* **BRIEF**: Lines from the one containing "Provide the text" through the end of the material are to be retyped exactly; do not copy pictures.

* **DATA TO USE**:
* * * * * * * * *

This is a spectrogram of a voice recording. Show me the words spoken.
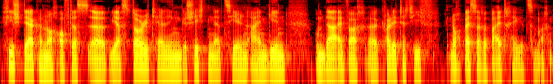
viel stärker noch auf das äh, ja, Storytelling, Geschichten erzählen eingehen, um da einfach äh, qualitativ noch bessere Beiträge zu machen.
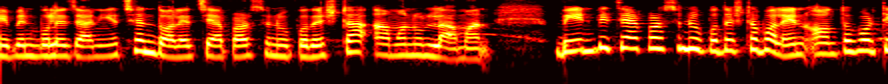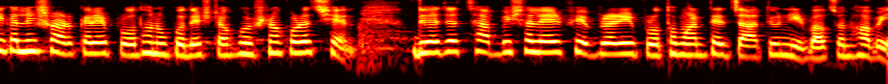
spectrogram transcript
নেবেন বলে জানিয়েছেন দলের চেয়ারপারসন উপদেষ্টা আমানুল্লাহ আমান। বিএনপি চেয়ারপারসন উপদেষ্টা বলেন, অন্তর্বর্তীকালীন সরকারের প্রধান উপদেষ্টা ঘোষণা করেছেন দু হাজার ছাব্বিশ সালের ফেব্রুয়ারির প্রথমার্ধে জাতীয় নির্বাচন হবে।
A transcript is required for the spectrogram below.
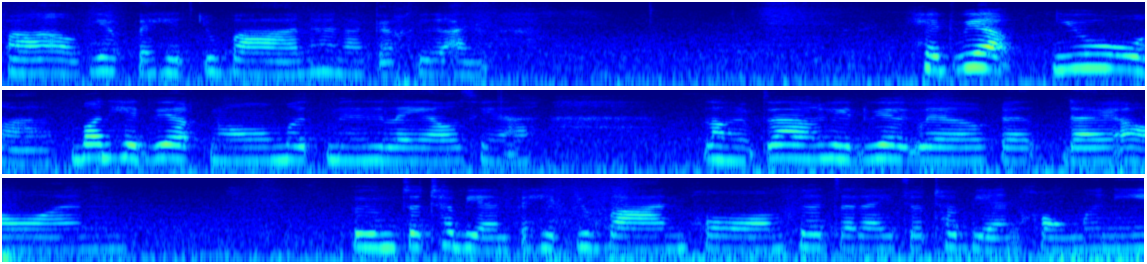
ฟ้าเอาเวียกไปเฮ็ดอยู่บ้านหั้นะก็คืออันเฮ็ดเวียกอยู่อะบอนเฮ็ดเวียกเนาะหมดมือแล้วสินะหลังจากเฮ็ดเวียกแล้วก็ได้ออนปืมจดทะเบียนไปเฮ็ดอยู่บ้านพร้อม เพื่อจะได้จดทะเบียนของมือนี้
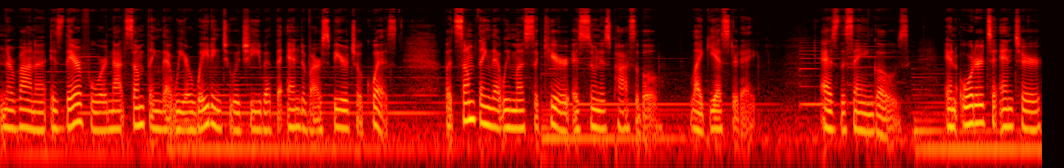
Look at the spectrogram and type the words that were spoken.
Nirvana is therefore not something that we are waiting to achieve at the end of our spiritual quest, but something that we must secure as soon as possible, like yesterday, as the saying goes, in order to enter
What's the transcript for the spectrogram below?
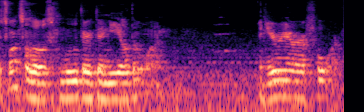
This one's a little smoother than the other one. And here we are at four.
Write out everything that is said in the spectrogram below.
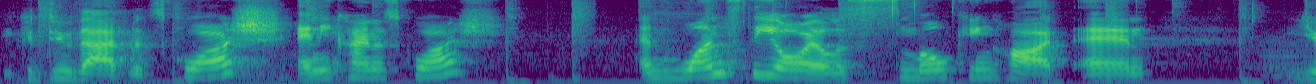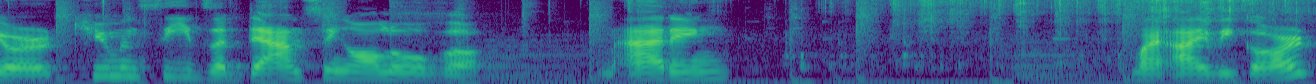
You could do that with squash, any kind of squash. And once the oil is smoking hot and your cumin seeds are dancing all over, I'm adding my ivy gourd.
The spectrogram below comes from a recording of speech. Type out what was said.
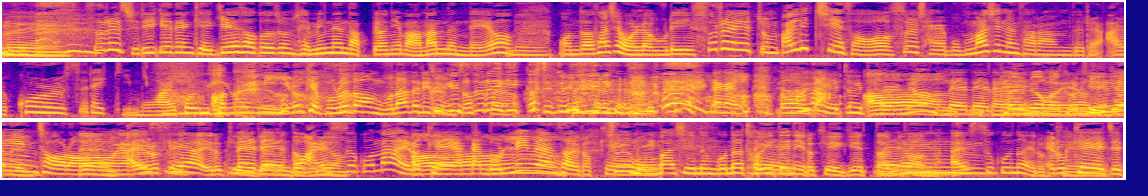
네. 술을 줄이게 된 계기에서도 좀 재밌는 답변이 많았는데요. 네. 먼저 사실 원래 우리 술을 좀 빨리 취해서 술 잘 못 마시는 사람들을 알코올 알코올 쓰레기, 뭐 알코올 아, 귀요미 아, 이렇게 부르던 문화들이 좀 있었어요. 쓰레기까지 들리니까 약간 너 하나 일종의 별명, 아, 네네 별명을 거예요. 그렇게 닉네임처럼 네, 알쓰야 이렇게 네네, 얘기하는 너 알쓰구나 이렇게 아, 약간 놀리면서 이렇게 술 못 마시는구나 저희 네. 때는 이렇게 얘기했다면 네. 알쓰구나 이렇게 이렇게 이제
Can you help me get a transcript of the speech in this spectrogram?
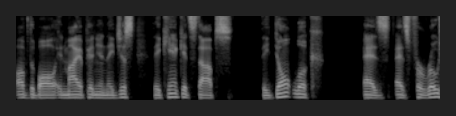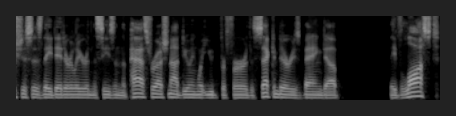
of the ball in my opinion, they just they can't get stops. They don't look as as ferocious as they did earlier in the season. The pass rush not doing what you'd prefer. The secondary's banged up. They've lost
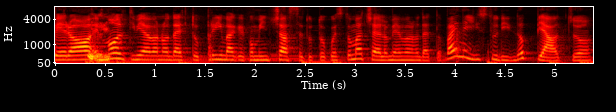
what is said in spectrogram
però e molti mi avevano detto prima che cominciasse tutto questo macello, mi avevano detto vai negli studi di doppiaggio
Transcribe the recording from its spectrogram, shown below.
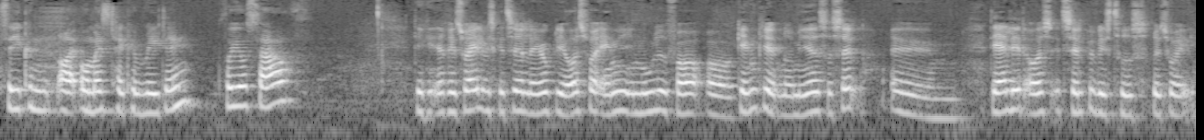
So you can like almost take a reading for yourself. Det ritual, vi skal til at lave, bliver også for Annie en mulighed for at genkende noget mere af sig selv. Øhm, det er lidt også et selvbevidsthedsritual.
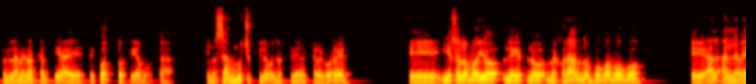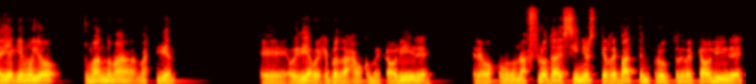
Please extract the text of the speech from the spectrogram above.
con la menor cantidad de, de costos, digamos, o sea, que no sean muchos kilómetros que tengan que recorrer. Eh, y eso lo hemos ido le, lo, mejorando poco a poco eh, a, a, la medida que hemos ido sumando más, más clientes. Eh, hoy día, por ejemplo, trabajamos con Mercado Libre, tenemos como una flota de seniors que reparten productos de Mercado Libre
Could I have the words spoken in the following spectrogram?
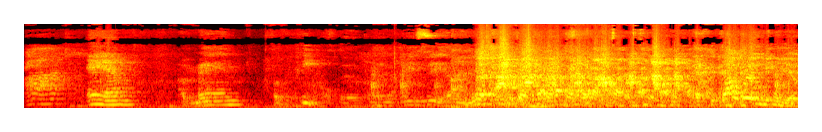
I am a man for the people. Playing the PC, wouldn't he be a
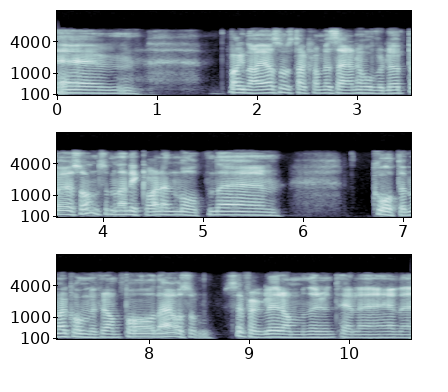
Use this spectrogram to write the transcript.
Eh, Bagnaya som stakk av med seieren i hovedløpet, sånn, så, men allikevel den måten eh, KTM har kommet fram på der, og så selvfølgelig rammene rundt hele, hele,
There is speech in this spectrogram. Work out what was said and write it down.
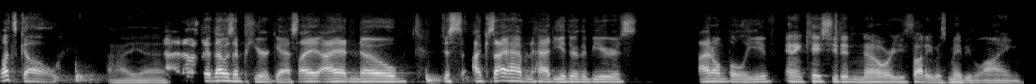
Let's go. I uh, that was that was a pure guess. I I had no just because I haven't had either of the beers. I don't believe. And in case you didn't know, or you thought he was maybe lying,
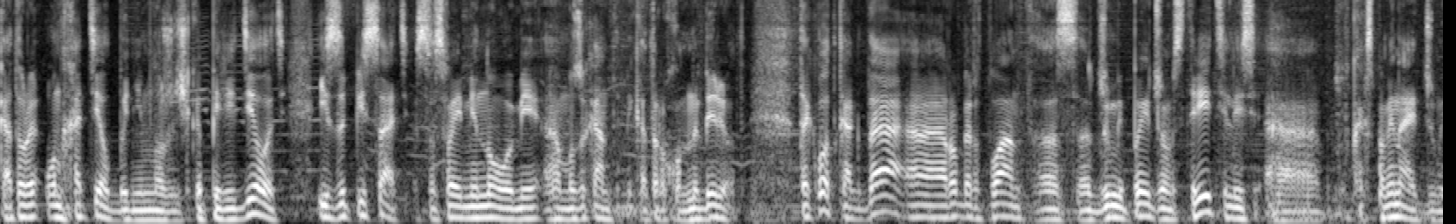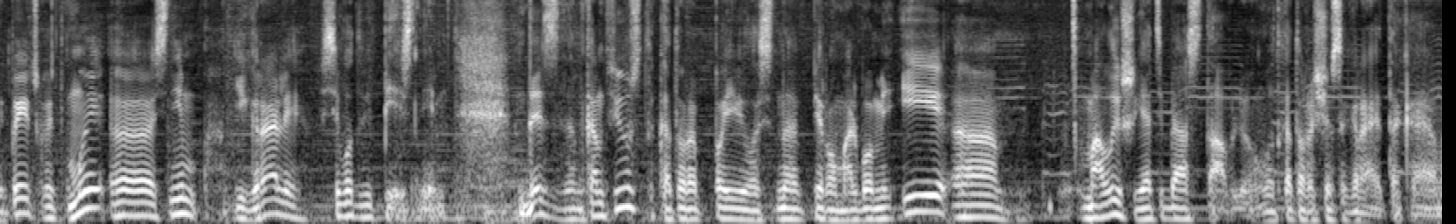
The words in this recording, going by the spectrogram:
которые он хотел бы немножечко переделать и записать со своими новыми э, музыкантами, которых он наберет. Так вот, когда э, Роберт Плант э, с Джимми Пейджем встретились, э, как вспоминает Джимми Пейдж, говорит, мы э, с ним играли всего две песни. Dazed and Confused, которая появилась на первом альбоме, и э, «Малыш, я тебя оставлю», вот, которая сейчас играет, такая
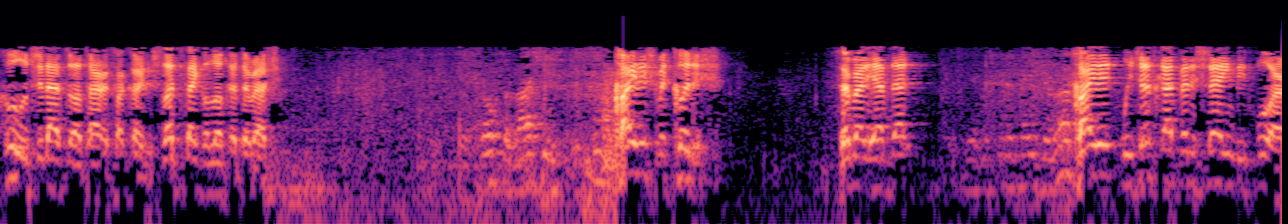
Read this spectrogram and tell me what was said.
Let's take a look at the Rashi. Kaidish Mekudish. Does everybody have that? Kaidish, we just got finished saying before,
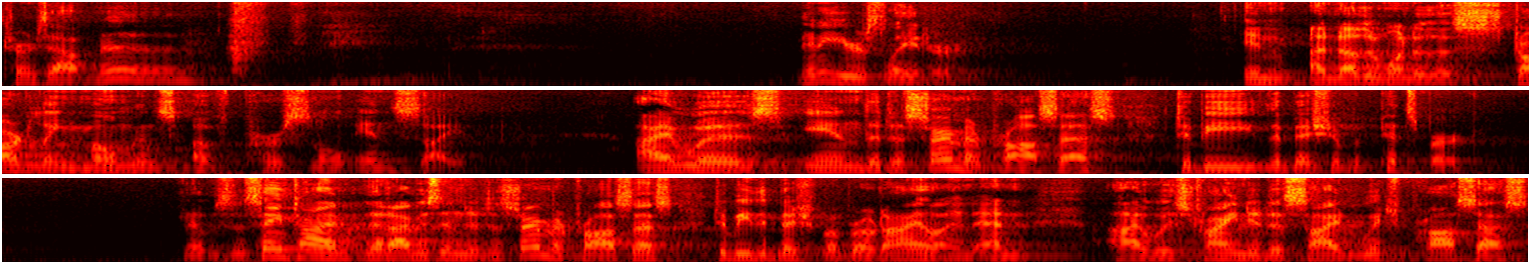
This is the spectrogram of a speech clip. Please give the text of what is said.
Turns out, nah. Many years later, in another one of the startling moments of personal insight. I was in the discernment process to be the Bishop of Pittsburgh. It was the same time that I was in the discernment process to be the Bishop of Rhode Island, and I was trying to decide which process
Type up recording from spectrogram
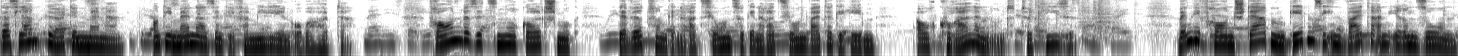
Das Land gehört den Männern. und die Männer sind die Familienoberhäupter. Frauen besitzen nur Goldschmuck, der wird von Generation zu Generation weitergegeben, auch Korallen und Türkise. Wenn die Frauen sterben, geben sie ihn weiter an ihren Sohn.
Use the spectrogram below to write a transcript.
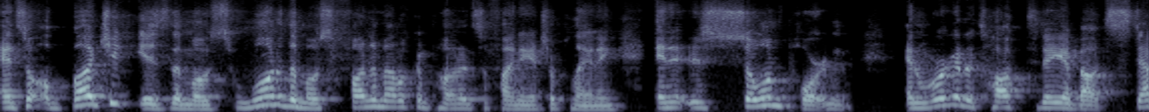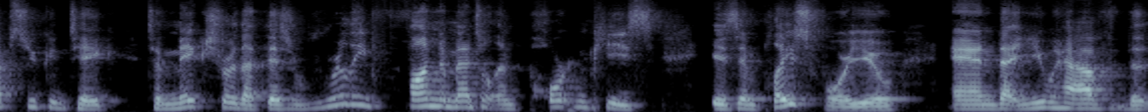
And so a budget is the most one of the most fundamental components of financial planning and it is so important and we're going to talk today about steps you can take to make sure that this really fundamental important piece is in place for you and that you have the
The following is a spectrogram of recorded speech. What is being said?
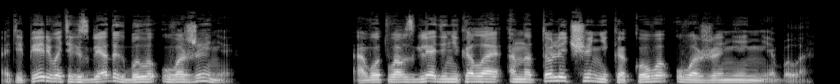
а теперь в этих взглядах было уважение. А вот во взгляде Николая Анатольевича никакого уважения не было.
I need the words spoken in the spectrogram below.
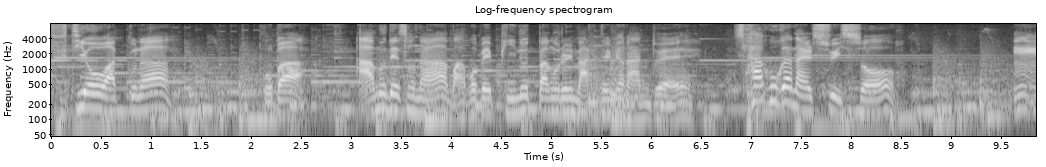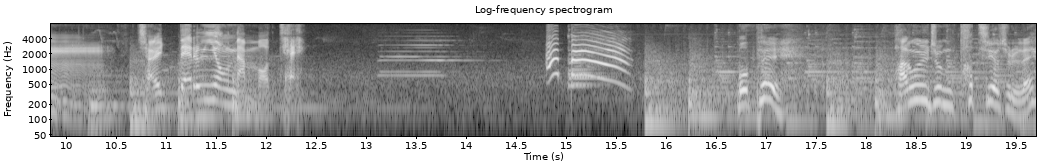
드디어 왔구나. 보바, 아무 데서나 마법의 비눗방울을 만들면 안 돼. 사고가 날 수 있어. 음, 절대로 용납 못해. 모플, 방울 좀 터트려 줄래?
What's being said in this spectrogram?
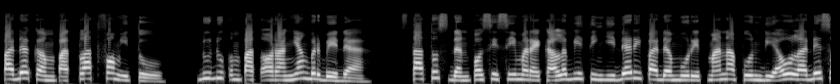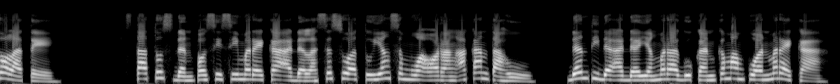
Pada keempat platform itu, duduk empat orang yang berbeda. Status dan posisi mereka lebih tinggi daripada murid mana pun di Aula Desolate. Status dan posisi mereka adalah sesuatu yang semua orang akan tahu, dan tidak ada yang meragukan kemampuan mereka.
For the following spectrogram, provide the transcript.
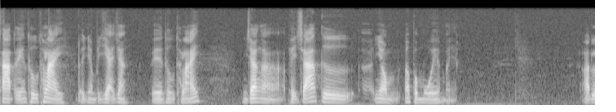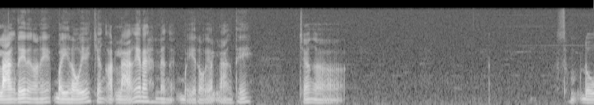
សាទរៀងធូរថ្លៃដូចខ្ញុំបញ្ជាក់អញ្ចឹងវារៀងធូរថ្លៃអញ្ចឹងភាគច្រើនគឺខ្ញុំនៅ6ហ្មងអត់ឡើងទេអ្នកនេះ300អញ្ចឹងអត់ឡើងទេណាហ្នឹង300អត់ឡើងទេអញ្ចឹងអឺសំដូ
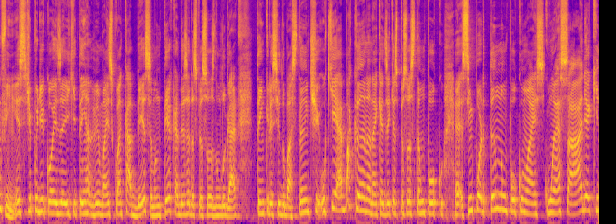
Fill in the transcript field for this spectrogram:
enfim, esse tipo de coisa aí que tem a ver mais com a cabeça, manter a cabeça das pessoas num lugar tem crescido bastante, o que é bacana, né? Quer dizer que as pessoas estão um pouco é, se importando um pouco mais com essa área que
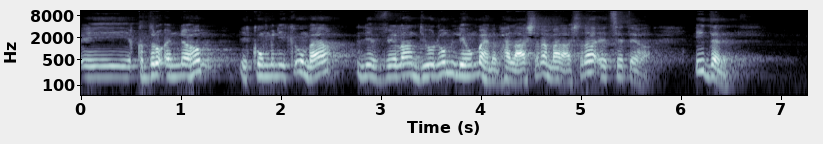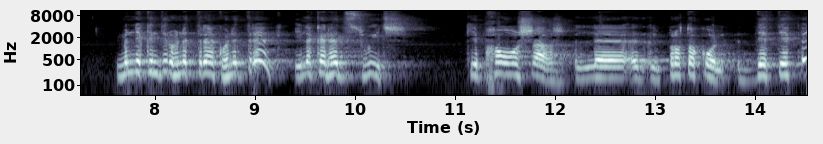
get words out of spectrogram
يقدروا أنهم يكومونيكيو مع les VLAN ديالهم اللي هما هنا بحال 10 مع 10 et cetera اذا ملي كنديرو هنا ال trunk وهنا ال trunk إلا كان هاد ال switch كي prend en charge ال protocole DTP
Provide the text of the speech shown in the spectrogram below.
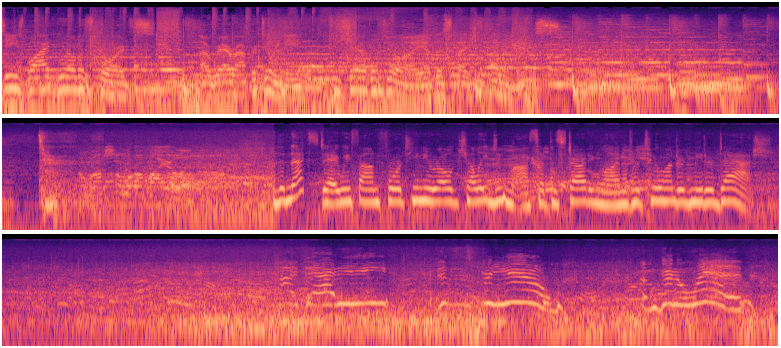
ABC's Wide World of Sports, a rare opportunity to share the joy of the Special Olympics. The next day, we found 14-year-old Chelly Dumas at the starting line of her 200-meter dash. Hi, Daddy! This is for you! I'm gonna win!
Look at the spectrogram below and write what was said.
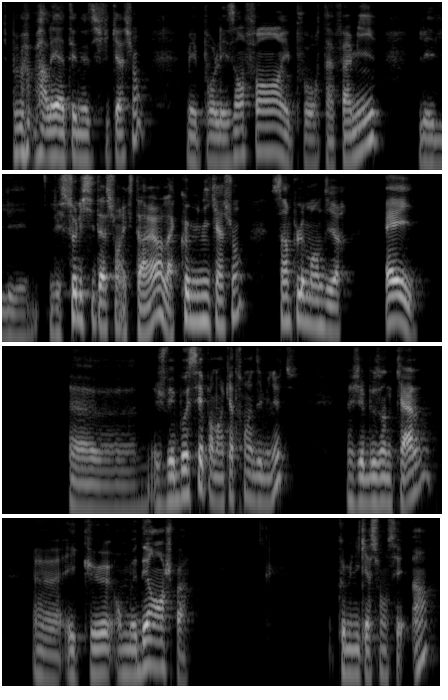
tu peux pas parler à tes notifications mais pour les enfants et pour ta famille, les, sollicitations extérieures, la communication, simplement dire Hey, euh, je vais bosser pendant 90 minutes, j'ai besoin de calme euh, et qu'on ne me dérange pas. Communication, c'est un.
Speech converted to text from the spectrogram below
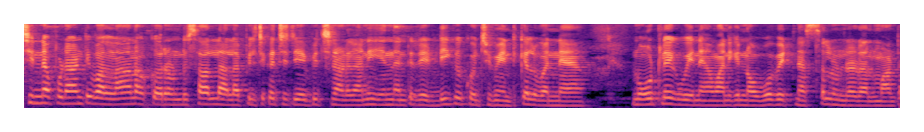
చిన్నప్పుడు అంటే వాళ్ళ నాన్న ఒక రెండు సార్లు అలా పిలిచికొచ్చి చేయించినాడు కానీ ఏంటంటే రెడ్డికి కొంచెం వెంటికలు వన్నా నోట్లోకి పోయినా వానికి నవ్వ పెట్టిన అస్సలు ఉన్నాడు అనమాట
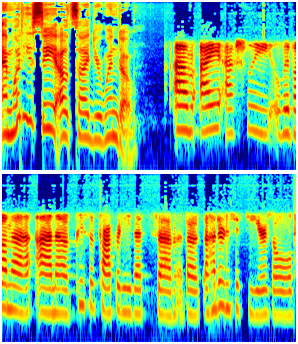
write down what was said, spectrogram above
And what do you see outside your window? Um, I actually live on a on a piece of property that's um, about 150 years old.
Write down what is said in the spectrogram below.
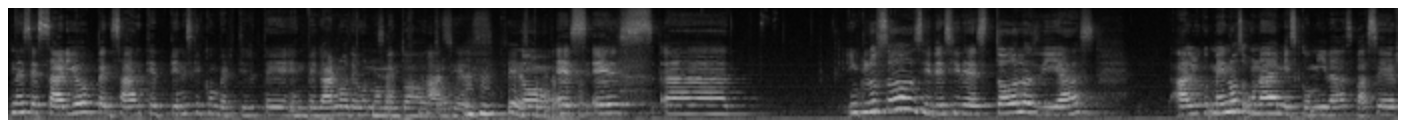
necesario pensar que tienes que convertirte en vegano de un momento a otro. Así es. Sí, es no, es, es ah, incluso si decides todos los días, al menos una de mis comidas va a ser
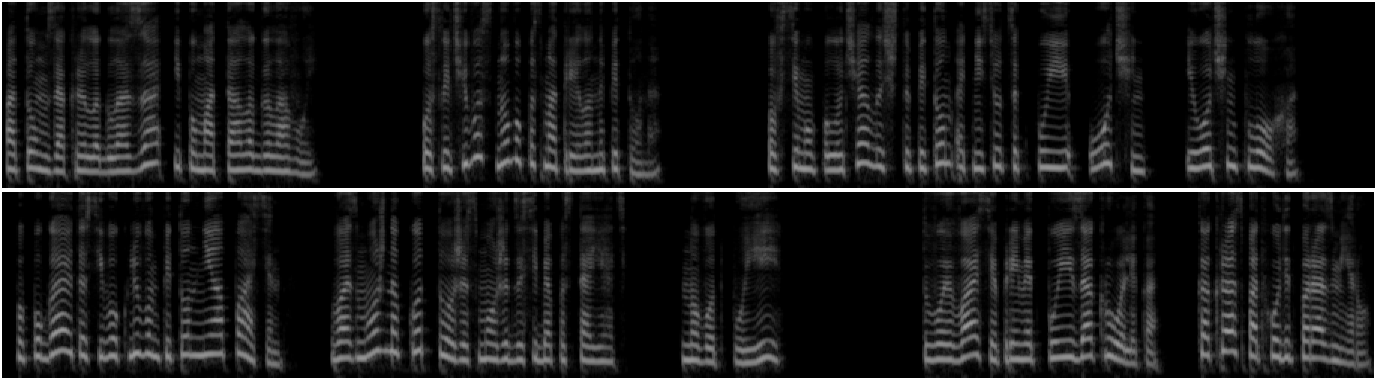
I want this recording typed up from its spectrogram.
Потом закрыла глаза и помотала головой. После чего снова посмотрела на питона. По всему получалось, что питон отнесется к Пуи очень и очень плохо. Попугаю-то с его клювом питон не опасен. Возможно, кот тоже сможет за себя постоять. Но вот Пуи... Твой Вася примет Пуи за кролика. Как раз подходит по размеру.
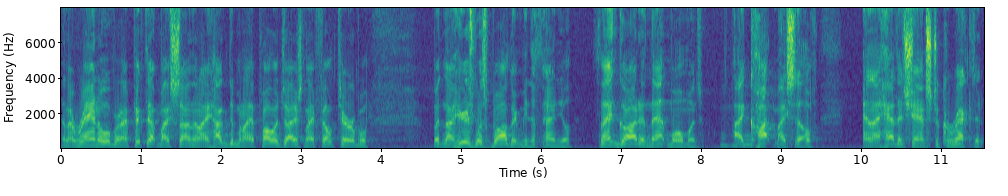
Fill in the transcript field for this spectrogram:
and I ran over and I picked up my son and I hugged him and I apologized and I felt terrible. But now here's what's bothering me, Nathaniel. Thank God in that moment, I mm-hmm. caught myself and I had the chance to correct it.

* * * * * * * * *

* **RESULT FOR THIS TASK**:
Provide the text of the speech shown in the spectrogram below.
ABC's Wide World of Sports, a rare opportunity to share the joy of the Special Olympics. The next day, we found 14-year-old Chelly Dumas at the starting line of her 200-meter dash. Hi, Daddy! This is for you! I'm gonna win!
Look at the spectrogram below and write what was said.
tu peux pas parler à tes notifications mais pour les enfants et pour ta famille, les, sollicitations extérieures, la communication, simplement dire Hey, euh, je vais bosser pendant 90 minutes, j'ai besoin de calme euh, et qu'on ne me dérange pas. Communication, c'est un.
Speech converted to text from the spectrogram below
చిన్నప్పుడు అంటే వాళ్ళ నాన్న ఒక రెండు సార్లు అలా పిలిచికొచ్చి చేయించినాడు కానీ ఏంటంటే రెడ్డికి కొంచెం వెంటికలు వన్నా నోట్లోకి పోయినా వానికి నవ్వ పెట్టిన అస్సలు ఉన్నాడు అనమాట
write down what was said, spectrogram above
And what do you see outside your window? Um, I actually live on a on a piece of property that's um, about 150 years old.
Write down what is said in the spectrogram below.
necesario pensar que tienes que convertirte en vegano de un momento a otro. Así es. Sí, es no, es, es ah, incluso si decides todos los días, al menos una de mis comidas va a ser
I want this recording typed up from its spectrogram.
Потом закрыла глаза и помотала головой. После чего снова посмотрела на питона. По всему получалось, что питон отнесется к Пуи очень и очень плохо. Попугаю-то с его клювом питон не опасен. Возможно, кот тоже сможет за себя постоять. Но вот Пуи... Твой Вася примет Пуи за кролика. Как раз подходит по размеру.
Fill in the transcript field for this spectrogram:
and I ran over and I picked up my son and I hugged him and I apologized and I felt terrible. But now here's what's bothering me, Nathaniel. Thank God in that moment, I mm-hmm. caught myself and I had the chance to correct it.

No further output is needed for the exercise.